A dialogue between the world’s two biggest nuclear powers may finally normalize as Russia offered the US to roll back several rounds of sanctions that hampered the activities of their diplomatic missions.
The proposal was made by Russia’s Deputy Foreign Minister Sergei Ryabkov during the talks with US Deputy Secretary of State for Political Affairs Victoria Nuland, who is on a three-day visit to Russia.
According to the statement issued by the Russian Foreign Ministry on Tuesday, the parties paid particular attention to the operation of the diplomatic missions on each other’s territory.
“Mr. Ryabkov emphasized that the hostile anti-Russian actions will not remain unanswered, although Moscow does not seek to further escalate tensions. He suggested removing all restrictions that both sides have introduced in the past few years,” the statement reads.
Nuland’s visit to Moscow comes at a time when ties between the US and Russia are at their worst since the Cold War.
In mid-April, the White House slapped Russia with fresh sanctions, including the expulsion of ten Russian diplomats from the US. In a prompt tit-for-tat response, Moscow expelled ten US diplomats and restricted the activity of those remaining. In addition, the Kremlin offered the US ambassador to the country to leave Russia for consultations amid rising tensions.
The situation worsened last week when four US Democratic and Republican senators urged President Joe Biden to expel 300 Russian diplomats if Moscow refuses to issue more visas for Americans to achieve parity on staffing numbers. In response, the Russian Foreign Ministry said that once implemented, such a move would lead to the closure of US diplomatic facilities in Russia.
Meanwhile, Ryabkov believes that Washington’s “confrontational” policy will further worsen relations between Moscow and Washington.

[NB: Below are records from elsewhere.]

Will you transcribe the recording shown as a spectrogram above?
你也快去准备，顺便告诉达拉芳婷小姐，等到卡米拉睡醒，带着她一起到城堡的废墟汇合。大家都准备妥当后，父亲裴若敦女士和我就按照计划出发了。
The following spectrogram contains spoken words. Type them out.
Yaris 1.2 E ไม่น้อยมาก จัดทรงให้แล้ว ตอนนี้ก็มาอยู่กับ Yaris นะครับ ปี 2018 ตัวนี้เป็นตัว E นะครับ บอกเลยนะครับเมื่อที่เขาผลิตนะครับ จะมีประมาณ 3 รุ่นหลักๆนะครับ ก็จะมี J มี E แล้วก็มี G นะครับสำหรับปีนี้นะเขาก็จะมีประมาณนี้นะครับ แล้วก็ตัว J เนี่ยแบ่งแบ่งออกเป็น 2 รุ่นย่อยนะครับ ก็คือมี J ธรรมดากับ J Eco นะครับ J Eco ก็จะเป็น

“The relations have to be built on the basis of the principles of equality and mutual consideration of each other’s interests,” TASS quoted him as saying.

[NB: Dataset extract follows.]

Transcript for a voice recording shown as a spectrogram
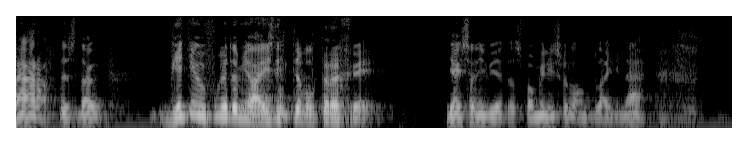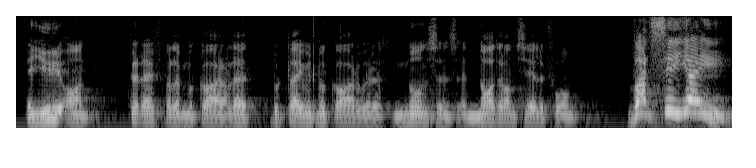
regtig. Dis nou weet jy hoe voel dit om jou huis net te wil terug hê? Jy sal nie weet as familie so lank bly nie, né? En hierdie aand tref hulle mekaar. Hulle beklei met mekaar oor 'n nonsens en naderhand sê hulle vir hom: "Wat sê jy?"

According to reports, Russia and the US will hold another round of talks to discuss how to resolve the ongoing diplomatic tug-of-war between the countries.
Since the collapse of the Soviet Union in 1991, relations between two of the world’s foremost nuclear powers have been volatile. The ties have soured in recent years, mostly due to the conflicts in Ukraine and Syria, in which the US accuses Russia of being involved militarily. In addition, Washington has accused Moscow of interfering in the 2016 presidential election – an accusation the Kremlin has repeatedly denied.
Relations further deteriorated after Biden called Putin a “killer” in an interview with ABC News, prompting Moscow to recall its ambassador to Washington Anatoly Antonov, which soon led to reciprocal expulsion of diplomats.